The common front is made up of the Centrale des syndicats du Québec (CSQ), the Confédération des syndicats nationaux (CSN), the Alliance du personnel professionnel et technique de la santé et des services sociaux (APTS) and the Fédération des travailleurs et travailleuses du Québec (FTQ).
Anne Dionne, co-vice-president of the CSQ, joined about 50 union members carrying signs and chanting slogans outside the Centre de services scolaire des Portages-de-l’Outaouais.
She said workers are in a tough situation and says the strike is intended to “save the education system.”
“Strikes aren’t easy. It’s not easy for [workers] to sacrifice three days’ pay, and they, too, have to reorganize, because most of them are parents,” said Dionne.
She said the idea is not to continue striking, “but to reach a settlement.”
“Working conditions must be improved,” said Dionne. “As for wages, the least we can do is keep up with inflation.”
Speaking to reporters outside Irénée-Lussier high school in Montreal’s Hochelaga-Maisonneuve neighbourhood, heads of a major union representing Quebec’s school support staff said those members have the lowest salaries in the entire education network. They said 12 per cent of them relying on food banks.
“What we’re hearing is the sound of anger from workers,” said Frédéric Brun, vice-president of the Fédération des employées et employés de services publics (FEESP – CSN), referencing the noisy crowd behind him waving flags, blowing horns and prompting honks from vehicles passing by.
“[The government] has to think about what’s important. Is it more important right now to invest in getting the Los Angeles Kings [to come play here] next year for $6-7 million or to invest in education?”
A union that isn’t part of the common front, the Fédération interprofessionnelle de la santé du Québec (FIQ) — which represents 80,000 nurses, licensed practical nurses, respiratory therapists and other health professionals — will be striking on Thursday and Friday.
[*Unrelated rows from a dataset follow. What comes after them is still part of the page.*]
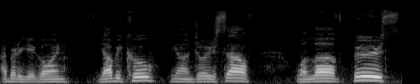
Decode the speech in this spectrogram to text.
I better get going. Y'all be cool. Y'all enjoy yourself. One love. Peace.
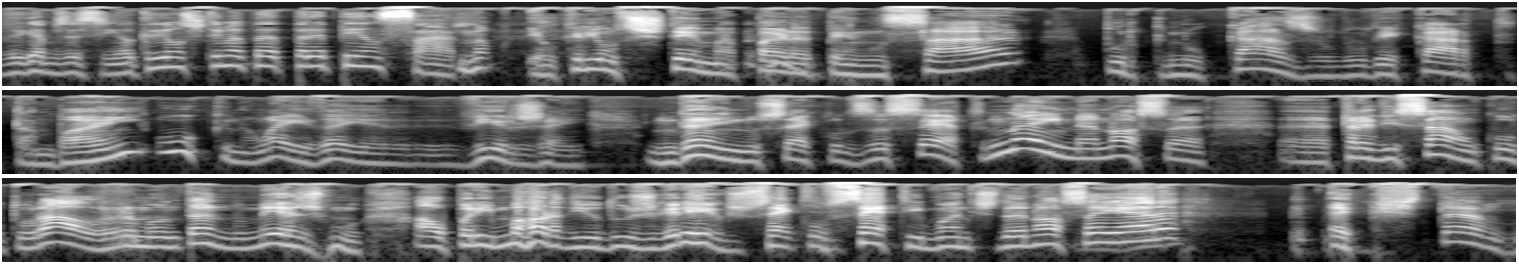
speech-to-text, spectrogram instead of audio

Another union, the 65,000-member Fédération autonome de l’enseignement (FAE), will be on strike indefinitely as of Thursday. That strike includes teachers at several school boards across Quebec, including Montreal’s largest French-language school service centre, the Centre de services scolaire de Montréal (CSSDM).
However, many of those school boards, including the CSSDM, were already closed Tuesday because support staff walked off the job as part of the common front strike.
The FAE said even though their members will stop drawing their salaries during the strike, they’re ready to stay on strike for as long as it takes.
Conciliator appointed for common front negotiations
Less than 24 hours before the strike began Tuesday, Quebec’s labour minister Jean Boulet announced a conciliator was being called in to help contract negotiations with the group of unions that make up the common front. The move came at the group’s request.
The FAE and the FIQ are not currently requesting a conciliator.
The common front has rejected Quebec’s latest contract offer — a 10.3 per cent salary increase over five years and a one-time payment of $1,000 to each worker.
Unions haven’t said publicly whether they’ve made a counter-proposal, but their previous demands have included a three-year contract with annual increases tied to the inflation rate.
While the conciliator will assist with the negotiations, their recommendations won’t be binding.
And regardless of what the unions want or the conciliator recommends, Quebec Treasury Board President Sonia LeBel said there are some demands the province simply cannot meet due to staffing shortages.
LeBel said she does not have any teachers to add overnight, but she is offering to put teaching aides in classes instead.
CSQ president Éric Gingras said negotiations are happening more in the media and online than at the appropriate tables.
François Enault, who is with the CSN, said the conciliator will put pressure on both sides to set dates, meet and “try to find some solutions.”